“Any baker that’s not adding 3 percent to his prices to cover the cost of credit card fees is discounting product,” Kalupa says.
Where to go from here
Despite cost concerns, the state of retail baking is strong for those who take action. Many operators are dealing with rising costs by purchasing ingredients and supplies in bulk where they can, adding new products and merchandising techniques to increase the average sale per customer and even raising prices.
“Too many people [bakery owners] fall into the trap that they don’t raise their prices,” Swartz says. “High fuel prices get customers primed. When I raised my donut prices eight months ago, I only got one comment. As long as you keep the quality, you can raise prices.”
Swartz, like many retail bakeries, seeks out new avenues to generate revenue and grow his business. He has developed a significant business producing biscotti for coffee shops, bakery cafes and other food retailers.
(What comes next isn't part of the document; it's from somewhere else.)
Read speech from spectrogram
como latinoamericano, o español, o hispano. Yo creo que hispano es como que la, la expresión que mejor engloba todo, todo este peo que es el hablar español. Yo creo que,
For bakeries with wholesale business, the wholesale side of the their business generated an average of 36.6 percent of sales last year.
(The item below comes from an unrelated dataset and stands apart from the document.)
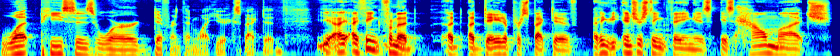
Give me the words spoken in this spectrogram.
what pieces were different than what you expected? Yeah, I, I think from a, a, a, data perspective, I think the interesting thing is is how much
The Internet is opening new sales opportunities for retail bakeries as well. Of the bakeries that have Web sites, nearly one-third offer online ordering. Total sales generated via on-line orders are not a high percentage yet. Rheinlander Bakery generates only about 3 percent of sales online with a goal to hit 5 percent this year. Still, these are sales Dimmer was not getting before.
More importantly, Web sites have become a central promotional and sales tool. “People that call me are online looking at my Web site while they’re talking to me,” Swartz says. Many new retail bakeries even begin their businesses by designing their Web sites first.
Along with creating new business on the Web, retail bakeries are adding sandwiches, on-site dining and gourmet coffee. Each new venture comes with its own set of challenges, such as higher food costs for deli products and the service space and staff required to add tables for dining or an espresso bar. But, retail bakery owners, as entreprenuers, get to pick their specialty and adapt their businesses for new opportunites. Deciding which direction to take their business is the challenge and the beauty of being a full-line retail baker.
“We’ve become a destination where people go and feel good doing business with us. It’s really a pretty good living,” Kalupa says. “Maybe we don’t make millions, but we have always provided for the family and have a good life.”